We are the 99% and we support the honest 1%.


  1. Straightforward, with no rhetoric... Yessir, that's how I like my political discourse! You, my friend, have a new fan...

  2. Capitalism isn't about hard work. It's about using your existing wealth (capital) to make more wealth.

    If workers got full value for their hard work capitalism would fail because the capitalists would not make a return on their financial investments.

    I don't have a problem with people lending financial support and getting a reasonable return, but why should someone who puts money in get to keep receiving a share of profits forever and ever, when those who put in work, even if they are well compensated, only get compensation as long as they are capable of putting out more work...
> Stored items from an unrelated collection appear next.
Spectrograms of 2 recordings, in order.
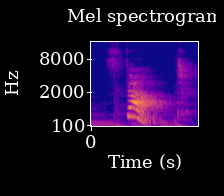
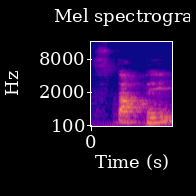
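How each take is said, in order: First: The ending is a plain t sound. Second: The ending is not a plain t sound. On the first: The speaker calls it right. "but we're gonna say stopped" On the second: The speaker calls it wrong. "we're not going to say stopped"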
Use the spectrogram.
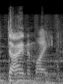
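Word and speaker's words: Dynamyte: other guy is a dynamite um and instead of spelled like a normal Dynamite it's m-y-t-e it's like bite like they did before so what he's gonna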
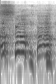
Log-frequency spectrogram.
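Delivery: very high burst of laughter. Real, not acted. Laughs at own story.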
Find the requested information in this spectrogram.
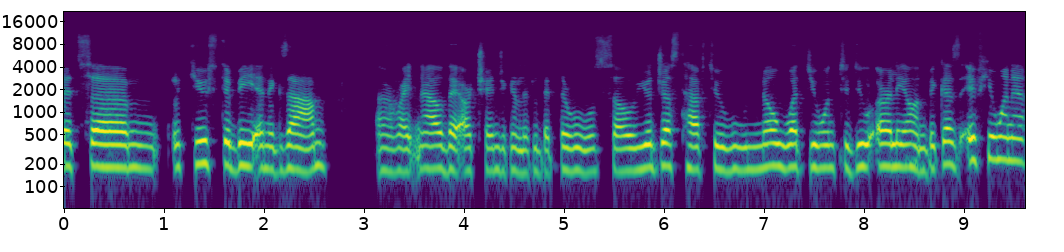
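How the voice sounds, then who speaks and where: Her pitch is fairly low and her intonation monotone and flat as a woman talks at a moderate pace. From Lebanon. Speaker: neurosurgeon. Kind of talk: panel discussion.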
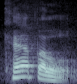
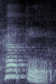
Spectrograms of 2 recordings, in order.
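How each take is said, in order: First: క్యాటల్ with an audible short "uh" before the L; schwa shown. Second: క్యాటిల్ with the vowel nearly dropped, straight into L; syllabic L. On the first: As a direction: sound out the weak vowel in క్యాటల్. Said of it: "ఆ పలికి పలకకుండా ఉంటుంది". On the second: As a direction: let the L carry the end of క్యాటిల్. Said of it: "ఎల్ పలుకుతుంది". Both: Shown as a demonstration.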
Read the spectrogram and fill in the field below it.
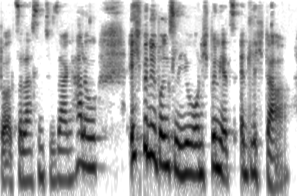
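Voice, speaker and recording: Her voice carries a dark, mellow tone. This woman's pitch rises and falls in an ordinary way. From Germany, northern Hesse (Edersee). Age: 20s. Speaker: singer. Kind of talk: interview. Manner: hesitant with fillers.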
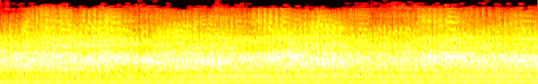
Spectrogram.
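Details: Sandhill cranes wintering at Whitewater Draw Wildlife Area, Arizona: a thick chorus of distant trilling crane voices blends into a steady roar, with faint rolling calls rising now and then over a low hum.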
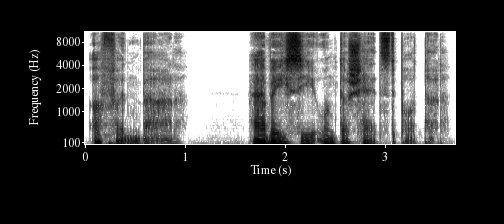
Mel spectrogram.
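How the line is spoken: Said softly. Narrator (German): sagte leise

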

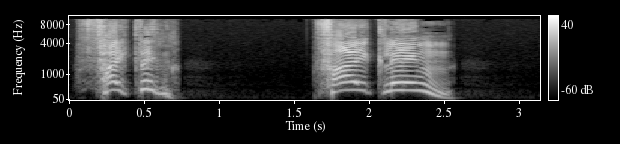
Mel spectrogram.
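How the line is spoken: Shouting. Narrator (German): McGonagall schrie

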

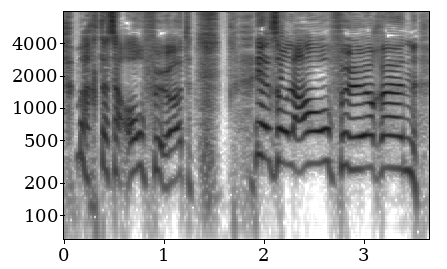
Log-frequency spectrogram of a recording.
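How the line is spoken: Scream. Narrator (German): schrie Hermine

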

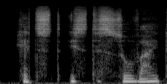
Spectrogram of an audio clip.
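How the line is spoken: Inner whisper. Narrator (German): flüsterte es in Masklin

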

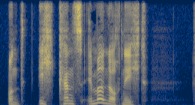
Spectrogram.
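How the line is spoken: Angry. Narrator (German): fügte sie wütend hinzu

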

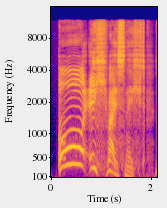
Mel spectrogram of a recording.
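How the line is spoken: Booming voice. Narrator (German): sagte Madame Bones mit ihrer dröhnenden Stimme

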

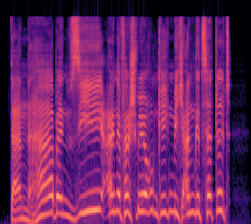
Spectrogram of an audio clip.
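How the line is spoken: Called out. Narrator (German): rief

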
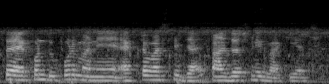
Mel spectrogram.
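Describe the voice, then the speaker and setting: A woman in her thirties from Bengal talks to her viewers in a quick, rambling way full of fillers. She is filming herself in her kitchen on a phone, with a faint hiss behind her. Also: mid-range voice, highs cut off. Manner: chatty, rambling, many fillers. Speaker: vlogger. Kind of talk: casual home vlog chat. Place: home kitchen.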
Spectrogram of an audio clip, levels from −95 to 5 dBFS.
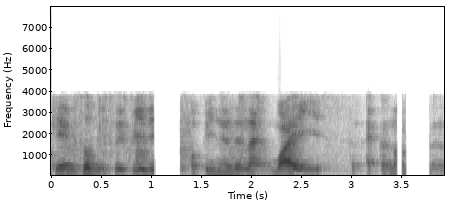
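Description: A speech clip over a telephone-band G.711 path, hit by packet loss filled with silence twice: a solid gap from 1.02 to 1.29 s (about 270 ms), and scattered dropouts from 3.45 to 3.78 s, the longest run about 240 ms. The holes fall in steps that fit 30 ms packets, and they have hard edges. On a waveform they show as flat near-silent slabs with abrupt walls, and on a spectrogram as blank vertical bands bounded by thin broadband lines.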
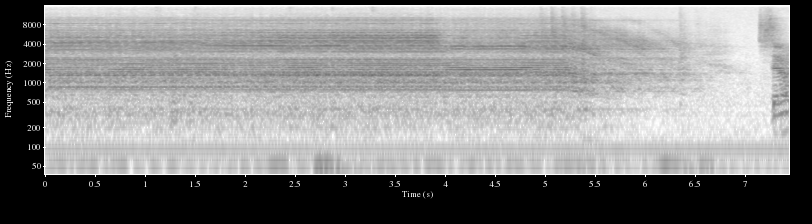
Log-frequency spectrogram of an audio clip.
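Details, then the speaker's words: Brand-new GE G8M 5.3-quart, 7-speed planetary stand mixer on its first run straight out of the box: steady motor and gear whir, slightly rough from fresh grease settling, no knocks or grinding, then winds down; normal running. "like after some use it would probably start to sound a little smoother because i can hear fresh grease being situated around as this thing's moving"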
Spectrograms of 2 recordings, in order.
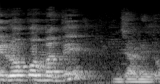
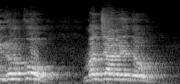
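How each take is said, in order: First: रोको मत joined, short break, then जाने दो; pause after मत. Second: Firm रोको, short break, then मत जाने दो; pause after रोको. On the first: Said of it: "रोको मत के पीछे लगा दूं". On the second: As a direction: keep मत with जाने दो, set apart from रोको. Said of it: "ये विराम मैंने अगर यहां लगा दिया". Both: Shown as a demonstration.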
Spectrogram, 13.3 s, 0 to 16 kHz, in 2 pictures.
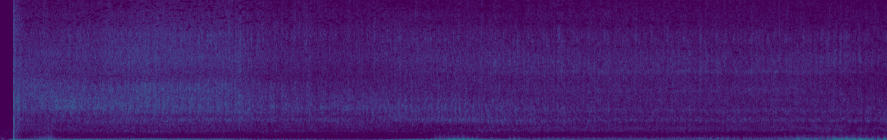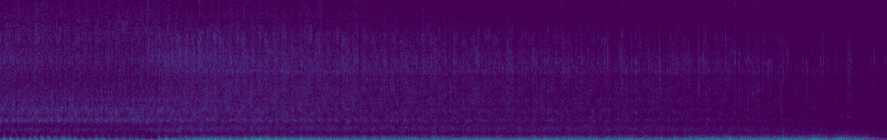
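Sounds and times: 
spinner spinning cleanly: 0.0 - 13.3.

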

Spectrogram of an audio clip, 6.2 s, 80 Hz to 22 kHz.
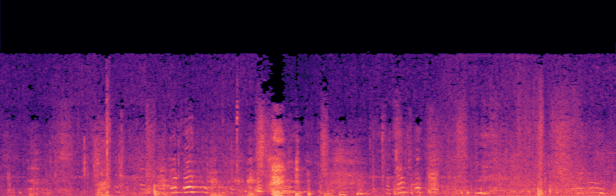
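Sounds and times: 
bed shaking laughter: 1.0 - 5.1.

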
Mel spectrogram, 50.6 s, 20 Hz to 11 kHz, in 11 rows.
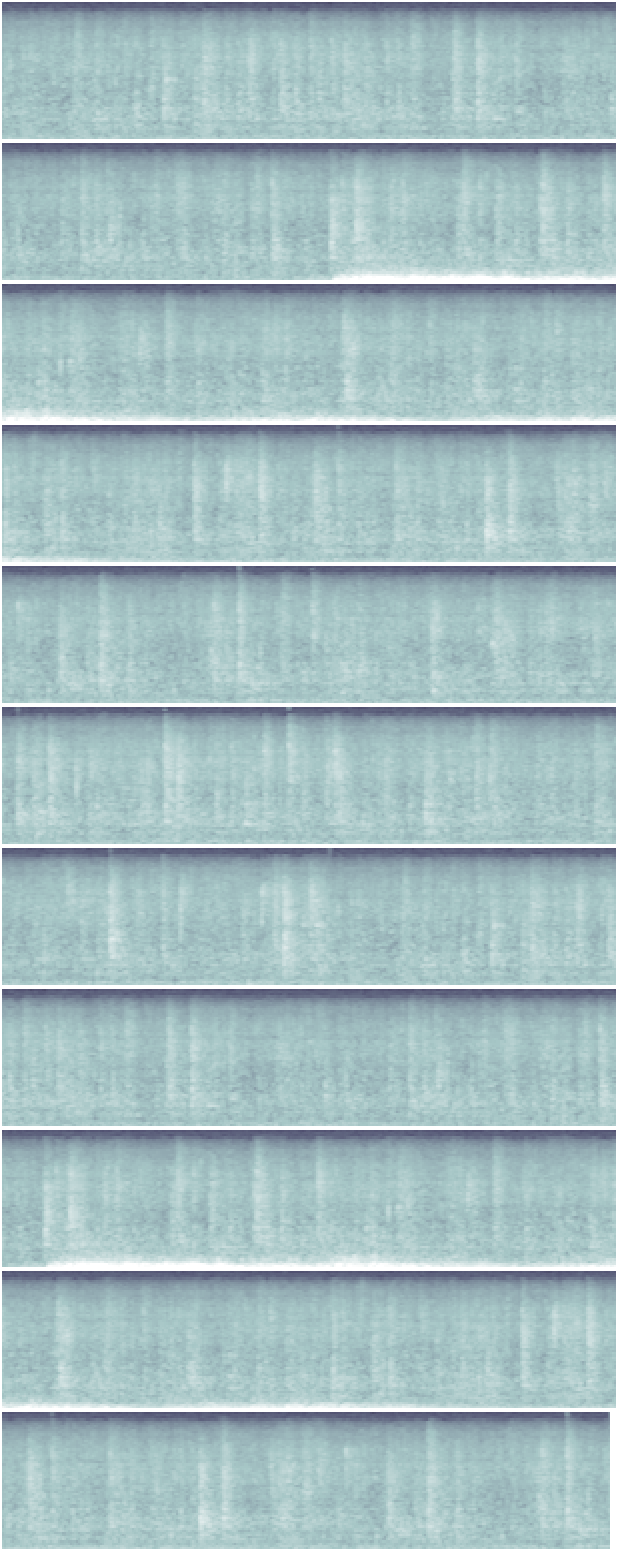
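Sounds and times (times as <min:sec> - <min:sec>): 
rain heard indoors: 0:00.0 - 0:50.6
thunder: 0:07.0 - 0:15.4, 0:37.1 - 0:47.0.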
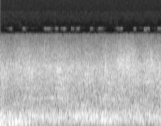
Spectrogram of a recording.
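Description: Steady hiss and rumble of an old recording of a hall, heard in a gap between the preacher's sentences, with no distinct event in it.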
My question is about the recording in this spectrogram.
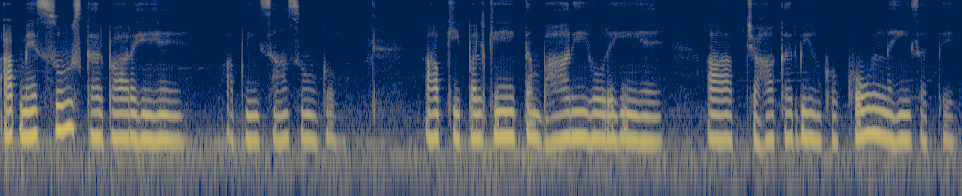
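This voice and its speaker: Slow, creaky, dark-voiced female hypnotist. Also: sits low, flat delivery, a little hiss or hum. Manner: hushed, repetitive, measured delivery with long pauses. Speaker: hypnotist guiding a relaxation session. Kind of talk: slow, soothing guided hypnosis.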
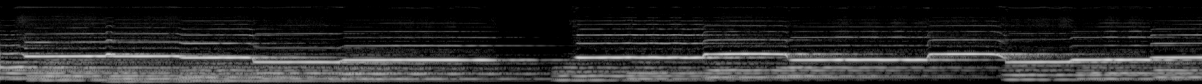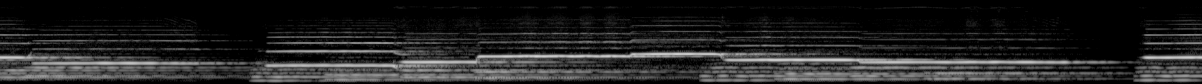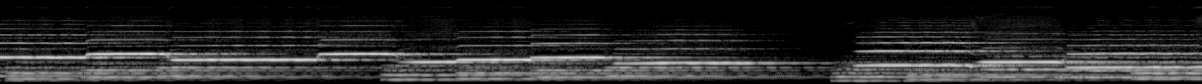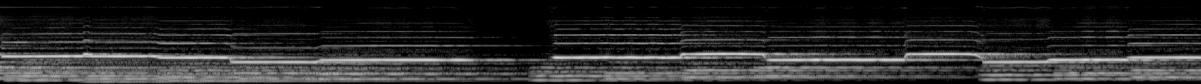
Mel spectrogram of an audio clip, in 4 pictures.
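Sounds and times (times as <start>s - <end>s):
bamboo flute melody: 0.0s - 48.0s.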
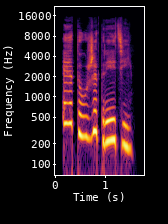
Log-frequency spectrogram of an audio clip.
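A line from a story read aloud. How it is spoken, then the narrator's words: Sigh. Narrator (Russian): вздохнула Кьяра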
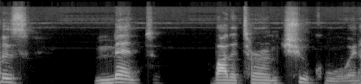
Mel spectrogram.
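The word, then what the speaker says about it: Chukwu: what is what is meant by the term chuku and how do you actually really say it all right I want to give you Pro it's it's pronounced chiu chuku okay um it's Chi and uku okay and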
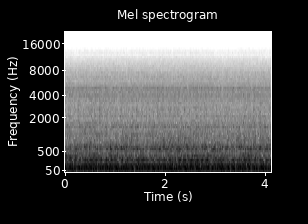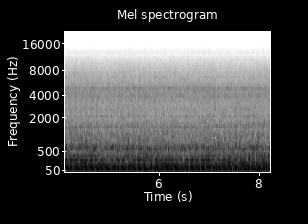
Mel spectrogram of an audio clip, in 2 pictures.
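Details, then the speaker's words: Honda CA160 Benly engine after carburetor rework (clogged pilot and main jets cleaned): steady even low thrum at idle, no misses, knocks or rattles; runs smoothly and healthy. "Well, she runs."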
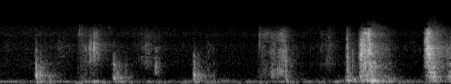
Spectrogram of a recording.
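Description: A door is opened with a string of wooden clunks and scraping rattles, irregular and moderately loud, ending in two sharper bumps as it swings free. No one speaks.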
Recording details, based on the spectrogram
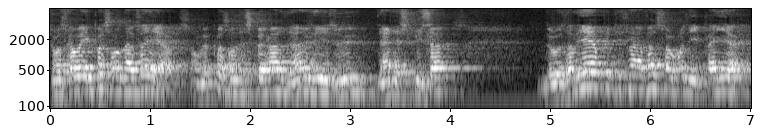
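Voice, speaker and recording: A man's high pitch with ordinary pitch variation at a moderate pace, amid audible room echo and noticeable background noise. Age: 80s+. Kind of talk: sermon. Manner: halting.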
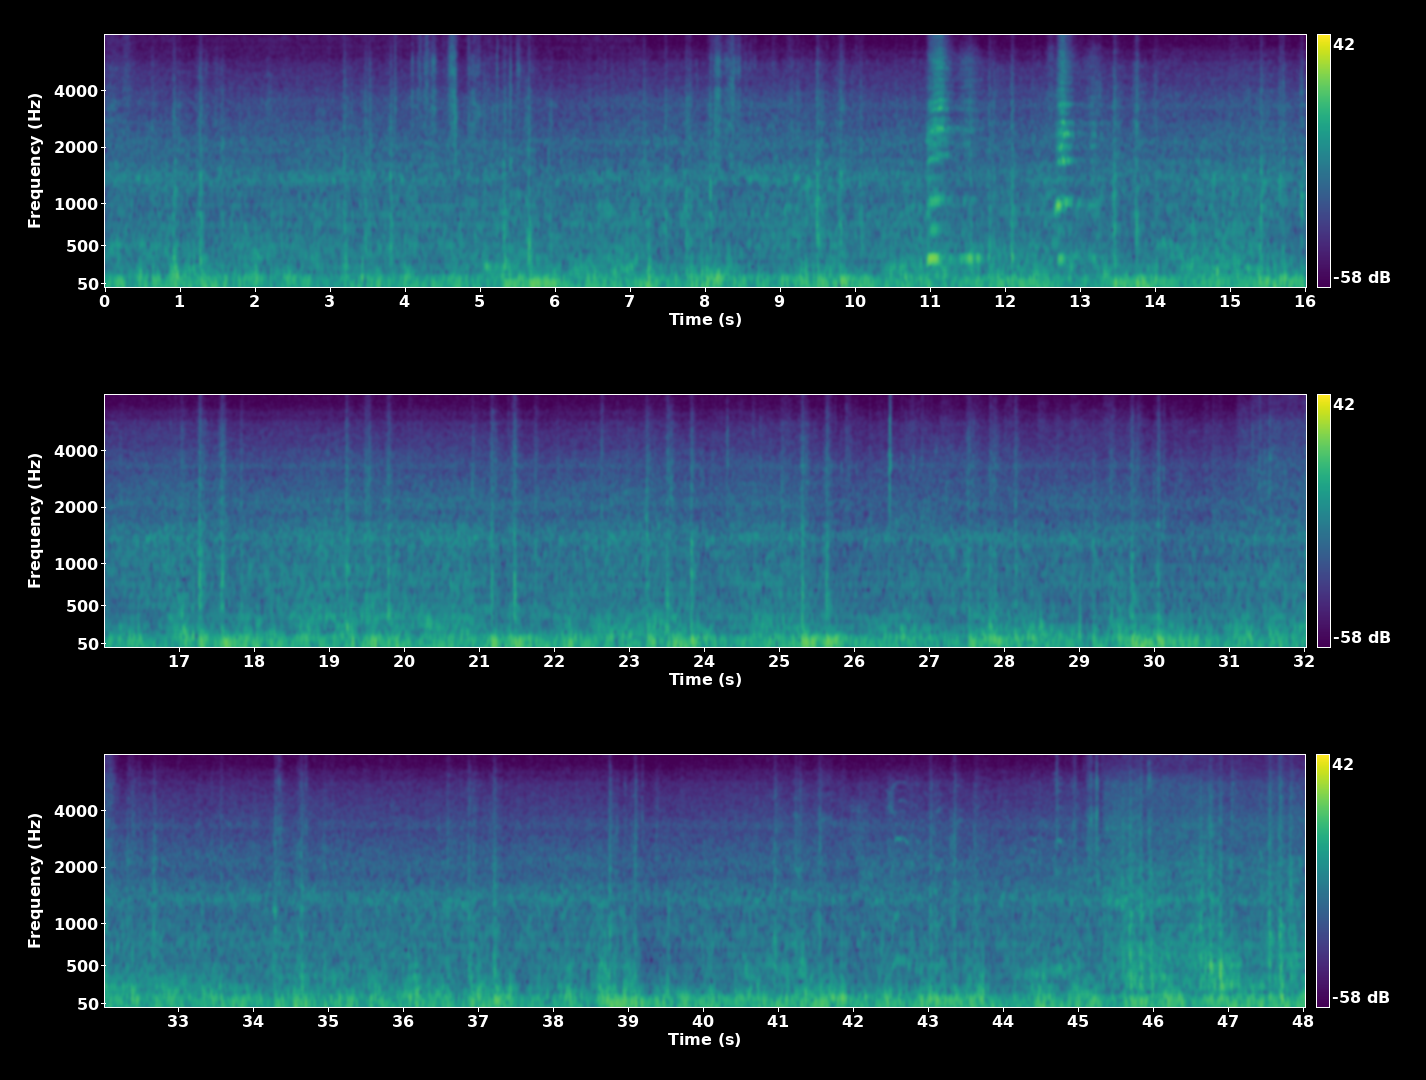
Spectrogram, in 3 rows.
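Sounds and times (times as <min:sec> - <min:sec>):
train wheels rumbling on rails: 0:00.0 - 0:48.0
clicks over rail joints: 0:00.2 - 0:48.0
locomotive toot: 0:10.9 - 0:12.0, 0:12.6 - 0:13.5.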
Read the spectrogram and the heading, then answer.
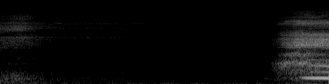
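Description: An airy inhale through the nose during a guided breathing exercise: a soft hissing breath that gradually fades, a near-silent gap, then a louder breath that swells sharply at the end.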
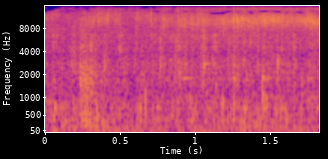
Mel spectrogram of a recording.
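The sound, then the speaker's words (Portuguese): Bacon sizzles steadily in a hot pan as it finishes cooking, a dense crackling hiss with scattered pops, fairly loud, with no voices over it. “Enquanto o bacon termina aqui, aliás, eu vou deixar o bacon terminar.”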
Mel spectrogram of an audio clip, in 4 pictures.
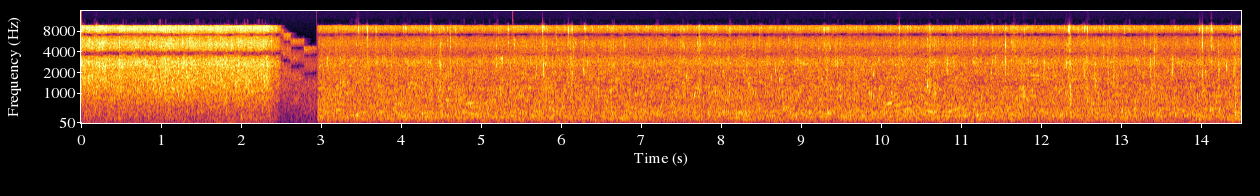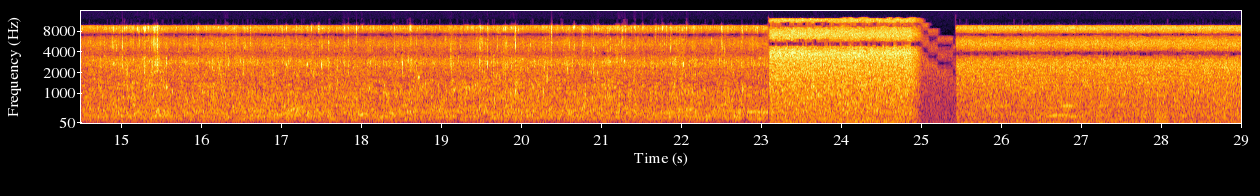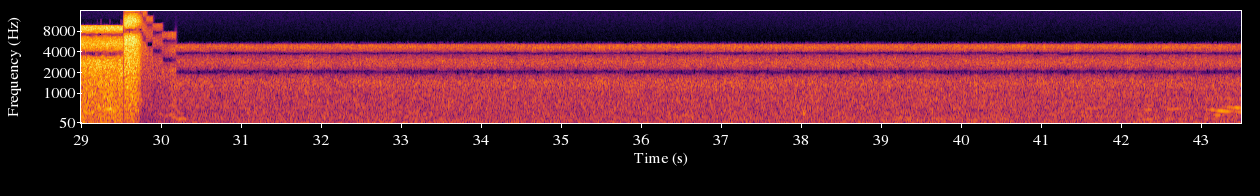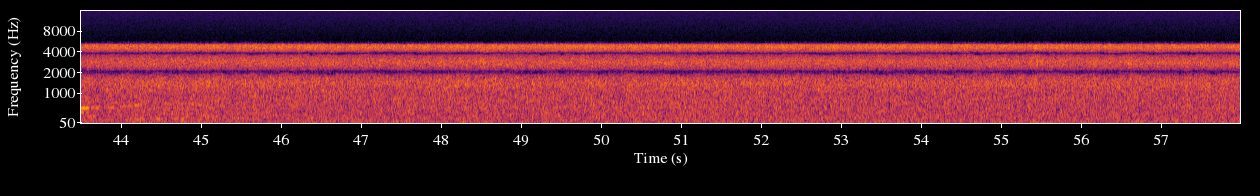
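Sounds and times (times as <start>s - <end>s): waterfall rushing: 0.0s - 5.6s, 22.2s - 30.2s.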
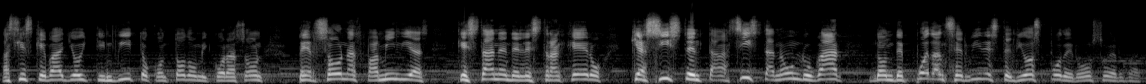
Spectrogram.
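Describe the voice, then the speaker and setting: A man's voice: sits high, normal speed, soft background music. A man preaching a sermon, reading Bible passages aloud and putting direct questions to the listener. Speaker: pastor.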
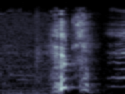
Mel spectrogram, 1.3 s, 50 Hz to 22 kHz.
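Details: One quick, forced sneeze-like burst with a brief tail, a playful fake sneeze performed for a 15-month-old baby who finds it funny; simulated sneeze, not real.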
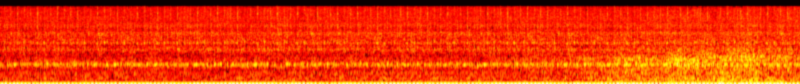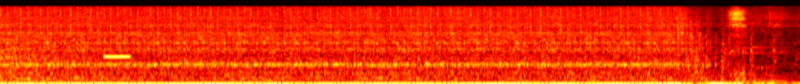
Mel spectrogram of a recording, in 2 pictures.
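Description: A bus engine rumbles steadily, then cuts off.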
  3. A person who works for wages should not be taxed, as s/he is contributing to the contract with their employer in equal measure to what they receive. Employment is a zero sum transaction with no realized gain for the employee. The employer, however, is free to make whatever profit from that contract that can be borne by the market for the product produced. That profit is an "added value" contract with the consumer and that is where taxation should be levied.

  4. Repeal the "Iron Law of Wages" !!!

    Communities are more than "markets." Without commuities, "markets" would not exist. To reduce arguements about communities to a discussion of "markets" misses the point. "Markets" exist to promote fair exchange of goods and services. But, communities exist becuase we are human beings, not merely employers or employees. We have needs that "markets" can't meet.

    Any discussion of capitalism is a discussion of how to "take advantage" of the difference between the costs of production and the value of the product. The "Iron Law" of wages says there is a logical advantage to keeping wages as low as possible -- and deferring all other costs to the commons.

    Whether "paradox" or "contridiction" Capitalism must be regulated to keep it from going insane and destroying community.

  5. Easier said than done. Capitalism would be stable and sustainable on the planet Vulcan (if you're a Star Trek fan you know what I mean) where there is no greed. Greed is the monkey in the wench. Adam Smith was only half right when he talked about the invisible hand. Yes people should follow their self interest, but their self interest must also be reconciled with the common good.